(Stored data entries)
——————————
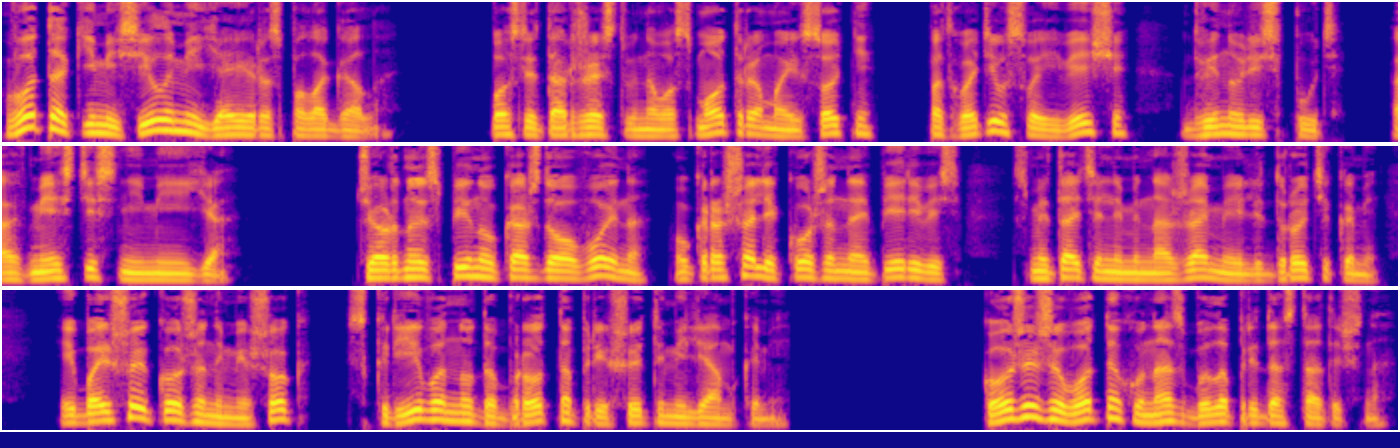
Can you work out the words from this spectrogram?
Вот такими силами я и располагала. После торжественного смотра мои сотни, подхватив свои вещи, двинулись в путь, а вместе с ними и я. Черную спину каждого воина украшали кожаная перевязь с метательными ножами или дротиками и большой кожаный мешок с криво, но добротно пришитыми лямками. Кожи животных у нас было предостаточно.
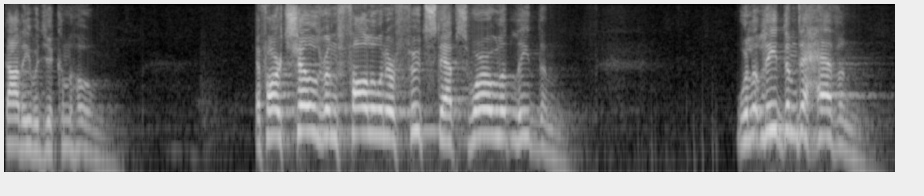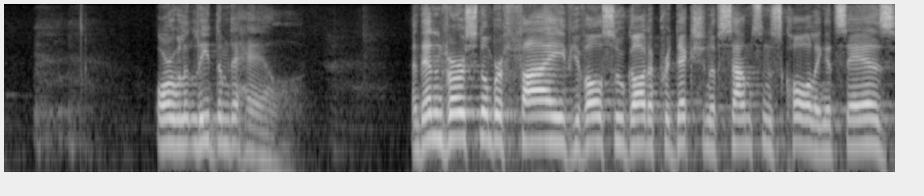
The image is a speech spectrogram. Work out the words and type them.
Daddy, would you come home? If our children follow in our footsteps, where will it lead them? Will it lead them to heaven? Or will it lead them to hell? And then in verse number five, you've also got a prediction of Samson's calling. It says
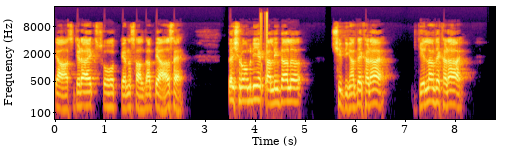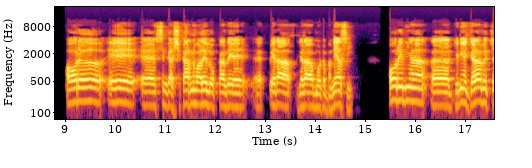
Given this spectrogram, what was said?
ਇਤਿਹਾਸ ਜਿਹੜਾ 103 ਸਾਲ ਦਾ ਇਤਿਹਾਸ ਹੈ। ਤੇ ਸ਼੍ਰੋਮਣੀ ਅਕਾਲੀ ਦਲ ਸ਼ਹੀਦੀਆਂ ਤੇ ਖੜਾ ਹੈ, ਜੇਲ੍ਹਾਂ ਤੇ ਖੜਾ ਹੈ ਔਰ ਇਹ ਸੰਘਰਸ਼ ਕਰਨ ਵਾਲੇ ਲੋਕਾਂ ਦੇ ਇਹਦਾ ਜਿਹੜਾ ਮੁੱਢ ਬੰਨਿਆ ਸੀ ਔਰ ਇਹਦੀਆਂ ਜਿਹੜੀਆਂ ਜੜ੍ਹਾਂ ਵਿੱਚ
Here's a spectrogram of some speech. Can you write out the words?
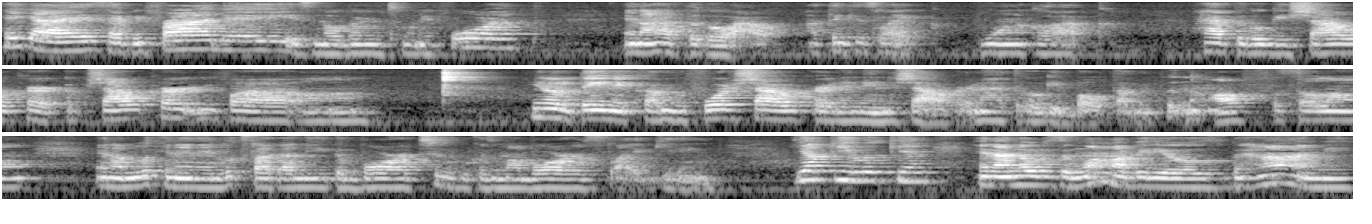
Hey guys, happy Friday. It's November 24th and I have to go out. I think it's like one o'clock. I have to go get shower cur shower curtain for our, um you know the thing that comes before the shower curtain and then the shower curtain. I have to go get both. I've been putting them off for so long and I'm looking in and it looks like I need the bar too because my bar is like getting yucky looking and I noticed in one of my videos behind me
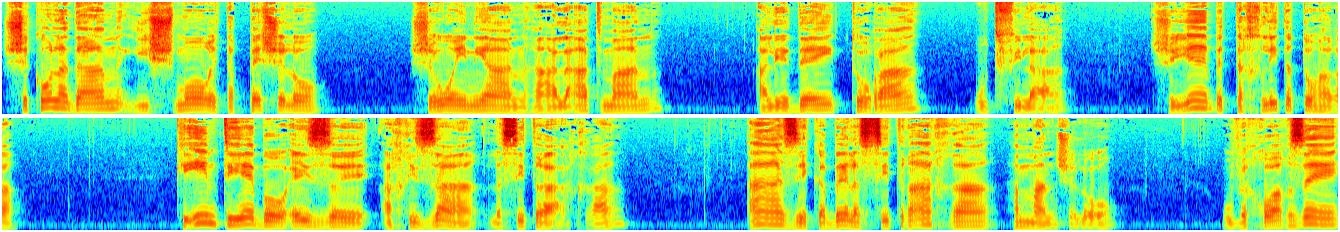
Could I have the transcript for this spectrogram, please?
שכל אדם ישמור את הפה שלו, שהוא עניין העלאת מן, על ידי תורה ותפילה, שיהיה בתכלית הטהרה. כי אם תהיה בו איזה אחיזה לסטרא אחרא, אז יקבל הסטרא אחרא המן שלו, ובכוח זה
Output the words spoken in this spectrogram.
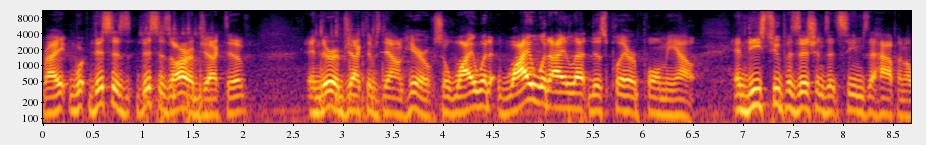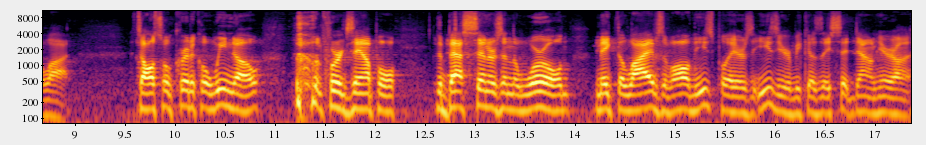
right? We're, this is this is our objective, and their objectives down here. So why would why would I let this player pull me out? And these two positions, it seems to happen a lot. It's also critical. We know, for example, the best centers in the world make the lives of all these players easier because they sit down here uh,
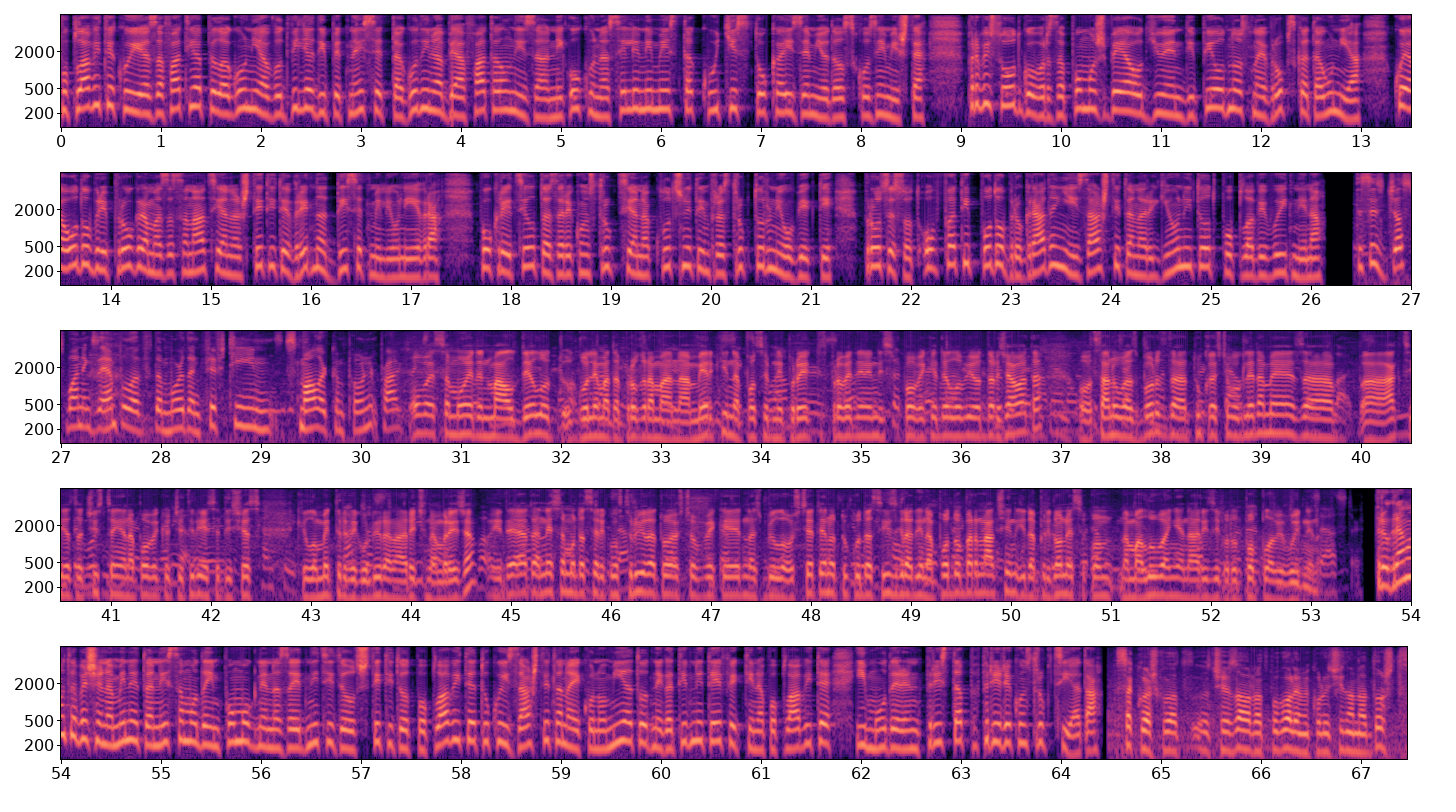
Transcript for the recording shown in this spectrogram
Поплавите кои ја зафатија Пелагонија во 2015 година беа фатални за неколку населени места, куќи, стока и земјоделско земјиште. Први со одговор за помош беа од UNDP, односно Европската Унија, која одобри програма за санација на штетите вредна 10 милиони евра. Покрај целта за реконструкција на клучните инфраструктурни објекти, процесот опфати подобро градење и заштита на регионите од поплави во иднина. This is just one example of the more than 15 smaller component projects. Ова е само еден мал дел од големата програма на мерки на посебни проекти спроведени низ повеќе делови од државата. Останува збор за тука што го гледаме за акција за чистење на повеќе од 46 километри регулирана речна мрежа. Идејата не само да се реконструира тоа што веќе еднаш било оштетено, туку да се изгради на подобар начин и да придонесе кон намалување на ризикот од поплави во иднина. Програмата беше наменета не само да им помогне на заедниците од штетите од поплавите, туку и заштита на економијата од негативните ефекти на поплавите и модерен пристап при реконструкцијата. Секогаш кога ќе заврнат поголеми количина на дошт,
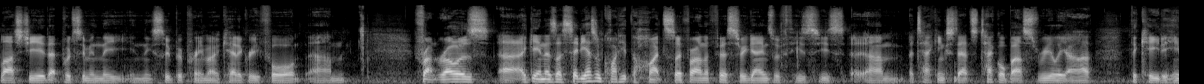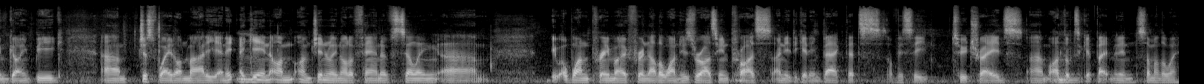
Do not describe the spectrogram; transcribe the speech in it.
last year. That puts him in the in the super primo category for um, front rowers. Uh, again, as I said, he hasn't quite hit the heights so far in the first three games with his, his um, attacking stats. Tackle busts really are the key to him going big. Um, just wait on Marty. And mm. again, I'm, I'm generally not a fan of selling. Um, one primo for another one who's rising in price. I need to get him back. That's obviously two trades. Um, I'd mm. look to get Bateman in some other way.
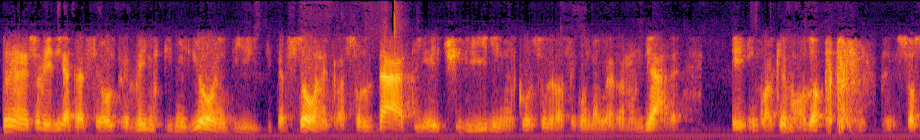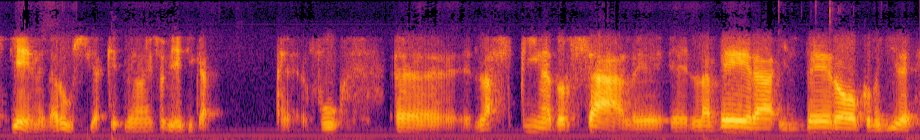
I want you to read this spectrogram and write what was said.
l'Unione Sovietica perse oltre 20 milioni di, di, persone tra soldati e civili nel corso della Seconda Guerra Mondiale. E in qualche modo sostiene la Russia che l'Unione Sovietica eh, fu eh, la spina dorsale, eh, la vera, il vero, come dire,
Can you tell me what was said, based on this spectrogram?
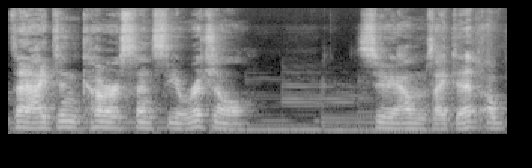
that I didn't cover since the original studio albums I did. Oh,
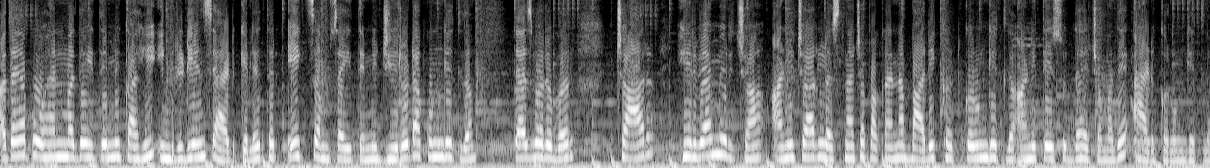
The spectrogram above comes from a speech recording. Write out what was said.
आता या पोह्यांमध्ये इथे मी काही इंग्रेडियंट्स ॲड केले. तर एक चमचा इथे मी जिरं टाकून घेतलं. त्याचबरोबर चार हिरव्या मिरच्या आणि चार लसणाच्या पाकळ्यांना बारीक कट करून घेतलं आणि ते सुद्धा ह्याच्यामध्ये ॲड करून घेतलं.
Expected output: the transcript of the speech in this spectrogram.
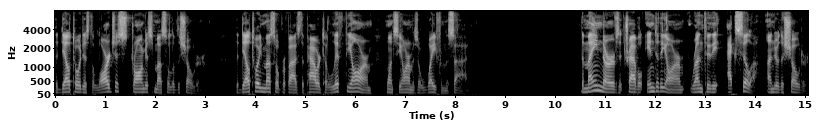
The deltoid is the largest, strongest muscle of the shoulder. The deltoid muscle provides the power to lift the arm once the arm is away from the side. The main nerves that travel into the arm run through the axilla under the shoulder.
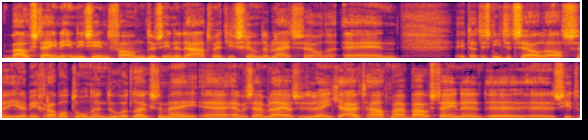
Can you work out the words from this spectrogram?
bouwstenen in die zin van dus inderdaad met die verschillende beleidsvelden. En dat is niet hetzelfde als hier heb je grabbelton en doe wat leuks ermee. en we zijn blij als u er eentje uithaalt. Maar bouwstenen ziet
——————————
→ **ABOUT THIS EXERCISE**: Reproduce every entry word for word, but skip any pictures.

→ **RESULT FOR THIS EXERCISE**:
Can you work out the words from this spectrogram?
Вот такими силами я и располагала. После торжественного смотра мои сотни, подхватив свои вещи, двинулись в путь, а вместе с ними и я. Черную спину каждого воина украшали кожаная перевязь с метательными ножами или дротиками и большой кожаный мешок с криво, но добротно пришитыми лямками. Кожи животных у нас было предостаточно.
The image is a speech spectrogram. Work out the words and type them.
Daddy, would you come home? If our children follow in our footsteps, where will it lead them? Will it lead them to heaven? Or will it lead them to hell? And then in verse number five, you've also got a prediction of Samson's calling. It says
Given this spectrogram, what was said?
ਇਤਿਹਾਸ ਜਿਹੜਾ 103 ਸਾਲ ਦਾ ਇਤਿਹਾਸ ਹੈ। ਤੇ ਸ਼੍ਰੋਮਣੀ ਅਕਾਲੀ ਦਲ ਸ਼ਹੀਦੀਆਂ ਤੇ ਖੜਾ ਹੈ, ਜੇਲ੍ਹਾਂ ਤੇ ਖੜਾ ਹੈ ਔਰ ਇਹ ਸੰਘਰਸ਼ ਕਰਨ ਵਾਲੇ ਲੋਕਾਂ ਦੇ ਇਹਦਾ ਜਿਹੜਾ ਮੁੱਢ ਬੰਨਿਆ ਸੀ ਔਰ ਇਹਦੀਆਂ ਜਿਹੜੀਆਂ ਜੜ੍ਹਾਂ ਵਿੱਚ
Here's a spectrogram of some speech. Can you write out the words?
Hey guys, happy Friday. It's November 24th and I have to go out. I think it's like one o'clock. I have to go get shower cur shower curtain for our, um you know the thing that comes before the shower curtain and then the shower curtain. I have to go get both. I've been putting them off for so long and I'm looking in and it looks like I need the bar too because my bar is like getting yucky looking and I noticed in one of my videos behind me
Could I have the transcript for this spectrogram, please?
שכל אדם ישמור את הפה שלו, שהוא עניין העלאת מן, על ידי תורה ותפילה, שיהיה בתכלית הטהרה. כי אם תהיה בו איזה אחיזה לסטרא אחרא, אז יקבל הסטרא אחרא המן שלו, ובכוח זה
Output the words spoken in this spectrogram.
right? We're, this is this is our objective, and their objectives down here. So why would why would I let this player pull me out? And these two positions, it seems to happen a lot. It's also critical. We know, for example, the best centers in the world make the lives of all these players easier because they sit down here uh,
Transcript for the recording shown in this spectrogram
Поплавите кои ја зафатија Пелагонија во 2015 година беа фатални за неколку населени места, куќи, стока и земјоделско земјиште. Први со одговор за помош беа од UNDP, односно Европската Унија, која одобри програма за санација на штетите вредна 10 милиони евра. Покрај целта за реконструкција на клучните инфраструктурни објекти, процесот опфати подобро градење и заштита на регионите од поплави во иднина. This is just one example of the more than 15 smaller component projects. Ова е само еден мал дел од големата програма на мерки на посебни проекти спроведени низ повеќе делови од државата. Останува збор за тука што го гледаме за акција за чистење на повеќе од 46 километри регулирана речна мрежа. Идејата не само да се реконструира тоа што веќе еднаш било оштетено, туку да се изгради на подобар начин и да придонесе кон намалување на ризикот од поплави во иднина. Програмата беше наменета не само да им помогне на заедниците од штетите од поплавите, туку и заштита на економијата од негативните ефекти на поплавите и модерен пристап при реконструкцијата. Секогаш кога ќе заврнат поголеми количина на дошт,
Do not describe the spectrogram; transcribe the speech in it.
last year. That puts him in the in the super primo category for um, front rowers. Uh, again, as I said, he hasn't quite hit the heights so far in the first three games with his, his um, attacking stats. Tackle busts really are the key to him going big. Um, just wait on Marty. And mm. again, I'm, I'm generally not a fan of selling. Um, one primo for another one who's rising in price. I need to get him back. That's obviously two trades. Um, I'd mm. look to get Bateman in some other way.
I want you to read this spectrogram and write what was said.
l'Unione Sovietica perse oltre 20 milioni di, di, persone tra soldati e civili nel corso della Seconda Guerra Mondiale. E in qualche modo sostiene la Russia che l'Unione Sovietica eh, fu eh, la spina dorsale, eh, la vera, il vero, come dire,
Can you tell me what was said, based on this spectrogram?
that I didn't cover since the original studio albums I did. Oh,
The spectrogram above comes from a speech recording. Write out what was said.
आता या पोह्यांमध्ये इथे मी काही इंग्रेडियंट्स ॲड केले. तर एक चमचा इथे मी जिरं टाकून घेतलं. त्याचबरोबर चार हिरव्या मिरच्या आणि चार लसणाच्या पाकळ्यांना बारीक कट करून घेतलं आणि ते सुद्धा ह्याच्यामध्ये ॲड करून घेतलं.
Expected output: the transcript of the speech in this spectrogram.
The deltoid is the largest, strongest muscle of the shoulder. The deltoid muscle provides the power to lift the arm once the arm is away from the side. The main nerves that travel into the arm run through the axilla under the shoulder.
Can you work out the words from this spectrogram?
bouwstenen in die zin van dus inderdaad met die verschillende beleidsvelden. En dat is niet hetzelfde als hier heb je grabbelton en doe wat leuks ermee. en we zijn blij als u er eentje uithaalt. Maar bouwstenen ziet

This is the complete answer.